It was a beautiful day at historic downtown Oakland Cemetery for the Shreveport Yellow Fever 150th Commemoration Memorial Dedication.

A large crowd gathered for the Saturday dedication.

The dedication was at the site of the Yellow Fever Mound, in which nearly 800 souls lay buried, most of the nearly 25% of the population that perished in the Yellow Fever Epidemic of 1873. Finally, most of those buried in that mass grave now have a name, listed on bronze plaques that surround the memorial.

Invocation by Pastor Bruce Carroll, Antioch Baptist Church

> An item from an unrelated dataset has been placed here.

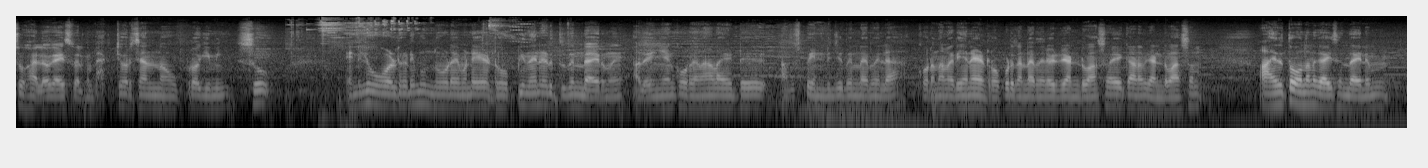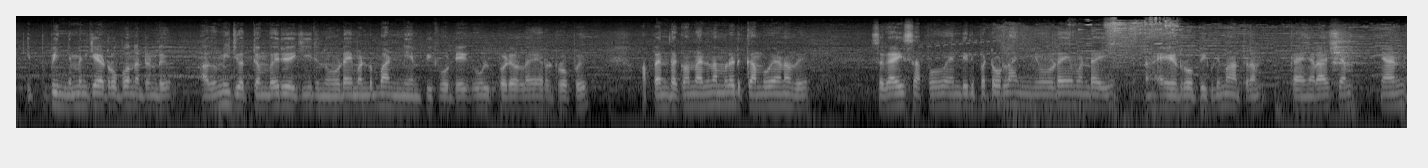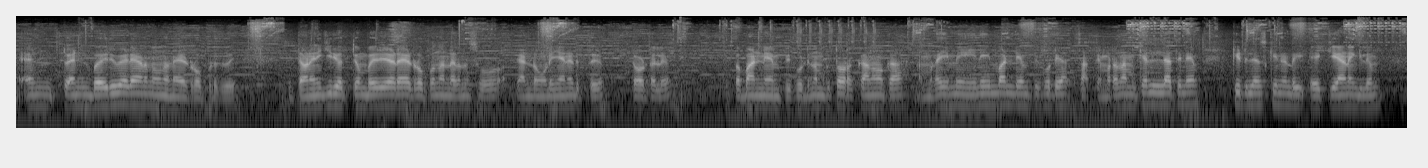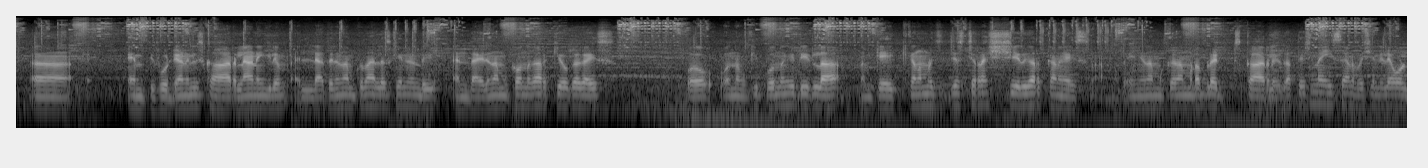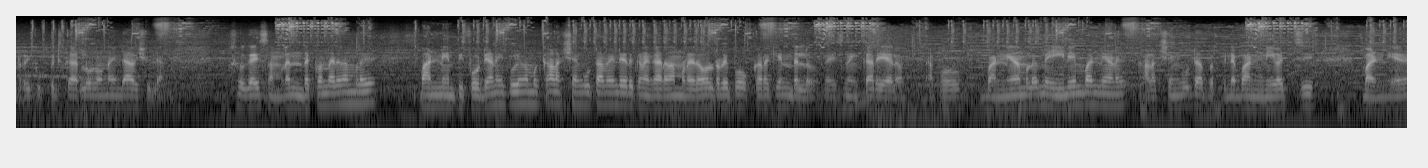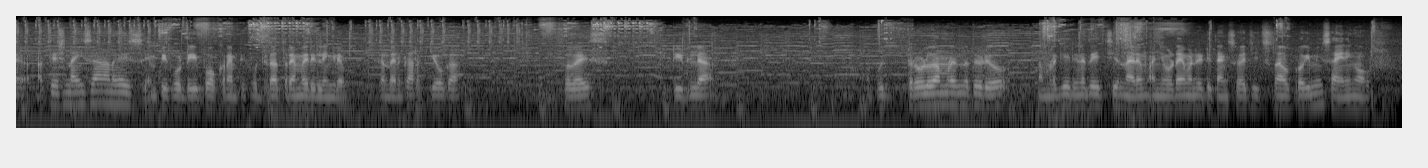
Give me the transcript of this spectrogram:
So hello guys welcome back to our channel now pro gaming so എന്റെ already മുന്നൂറ് diamond air ഡ്രോപ്പിൽ നിന്ന് എടുത്തിട്ടുണ്ടായിരുന്നു. അത് ഞാൻ കുറേ നാളായിട്ട് അത് സ്പെൻഡ് ചെയ്തിട്ടുണ്ടായിരുന്നില്ല. കുറേ നാളായിട്ട് ഞാൻ എയർ ഡ്രോപ്പ് എടുത്തിട്ടുണ്ടായിരുന്നില്ല. ഒരു രണ്ട് മാസമായി കാണും രണ്ട് മാസം ആയത് തോന്നുന്നു ഗൈസ് എന്തായാലും ഇപ്പോൾ പിന്നെയും എനിക്ക് എയർ ഡ്രോപ്പ് വന്നിട്ടുണ്ട്. അതും ഇരുപത്തൊമ്പത് രൂപയ്ക്ക് ഇരുന്നൂറ് ഡയമണ്ടും വൺ എം പി ഫോർട്ടിയൊക്കെ ഉൾപ്പെടെയുള്ള എയർ ഡ്രോപ്പ് അപ്പോൾ എന്തൊക്കെ വന്നാലും നമ്മൾ എടുക്കാൻ പോവുകയാണത് സോ ഗൈസ് അപ്പോൾ എന്റെ ടോട്ടൽ അഞ്ഞൂറ് ഡയമണ്ടായി എയർ ഡ്രോപ്പിൽ കൂടി മാത്രം. കഴിഞ്ഞ പ്രാവശ്യം ഞാൻ എൺ- എൺപത് രൂപയുടെയാണെന്ന് തോന്നുന്നു എയർ ഡ്രോപ്പ് എടുത്തത്. ഇത്തവണ എനിക്ക് ഇരുപത്തൊമ്പത് രൂപയുടെ എയർ ഡ്രോപ്പ് ഒന്നുണ്ടായിരുന്നു സോ രണ്ടും കൂടി ഞാൻ എടുത്ത് ടോട്ടൽ ഇപ്പോൾ ബണ്ണി എം പി ഫോർട്ടി നമുക്ക് തുറക്കാൻ നോക്കാം. നമ്മുടെ ഈ main aim bunny M P ഫോർട്ടിയാണ് സത്യം പറഞ്ഞാൽ നമുക്ക് എല്ലാത്തിന്റെയും കിഡിലും സ്കിൻ ഉണ്ട്. എ കെ ആണെങ്കിലും എം പി ഫോർട്ടി ആണെങ്കിലും സ്കാറിലാണെങ്കിലും എല്ലാത്തിനും നമുക്ക് നല്ല സ്കിൻ ഉണ്ട്. എന്തായാലും നമുക്കൊന്ന് കറക്കി നോക്കാം ഗൈസ് അപ്പോൾ നമുക്കിപ്പോൾ ഒന്നും കിട്ടിയിട്ടില്ല. നമുക്ക് ഏക്കൊക്കെ നമ്മൾ ജസ്റ്റ് റഷ് ചെയ്ത് കറക്കാണ് കൈസ് അത് കഴിഞ്ഞ് നമുക്ക് നമ്മുടെ ബ്ലഡ് സ്കാറിൽ ഇത് അത്യാവശ്യം നൈസാണ് പക്ഷേ എന്റെ ഓൾറെഡി കുപ്പിഡ് സ്കാറിലുള്ളതുകൊണ്ട് അതിന്റെ ആവശ്യമില്ല. സോ ഗൈസ് നമ്മൾ എന്തൊക്കെ വന്നാലും നമ്മൾ വൺ എം പി ഫോർട്ടി ആണെങ്കിൽ പോലും നമുക്ക് കളക്ഷൻ കൂട്ടാൻ വേണ്ടി എടുക്കണം. കാരണം നമ്മുടെ ഓൾറെഡി പോക്കറൊക്കെ ഉണ്ടല്ലോ ഗൈസ് നിങ്ങൾക്ക് അറിയാലോ അപ്പോൾ ബണ്ണി നമ്മൾ മെയിനെയും ബണ്ണിയാണ് കളക്ഷൻ കൂട്ടുക. അപ്പോൾ പിന്നെ ബണ്ണി വെച്ച് ബണ്ണി അത്യാവശ്യം നൈസാണ് guys M P forty poker M P ഫോർട്ടിയുടെ അത്രയും വരില്ലെങ്കിലും. എന്തായാലും കറക്കി നോക്കാം. സോ ഗൈസ് കിട്ടിയിട്ടില്ല. അപ്പോൾ ഇത്രയുള്ളൂ നമ്മുടെ ഇന്നത്തെ വീഡിയോ നമ്മൾ ഗെരിനെ തേച്ച് എന്നാലും അഞ്ഞൂറ് ഡയമണ്ട് കിട്ടി. Thanks for watching programming signing off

The dedication featured remarks by Mayor Tom Arceneaux, Antioch Baptist Church’s Rev. Bruce Carroll, Holy Trinity Catholic Church’s Fr. Duane Trombetta, B’Nai Zion Temple’s Rabbi Jana L. De Benedetti, St. Mark’s Cathedral’s Rev. Thomas Nsubuga, Fr. Peter Mangum of the Diocese of Shreveport, Dr. Steven Bell, pastor of First Methodist Church, and Dr. Jeff Raines, pastor of First Baptist Church.

The bronze plaques contain most of the nearly 800 names of those who died in the epidemic.

The memorial is open to visit seven days a week dawn until dusk.
There is one more important part the the 150th year commemoration- The Merciful Frost Victorian Dinner planned for Sunday, Nov. 19 at The Noble Savage, 417 Texas St. The Yellow Fever raged until cooler weather killed the mosquitos that carried it, and it was a time of relief and rejoicing. This meal will honor that Merciful Frost in the way that Victorians of the time would have. We invite you to join us for this very special event. A limited number of Tickets are available here. 

The Victorian menu of The Merciful Frost.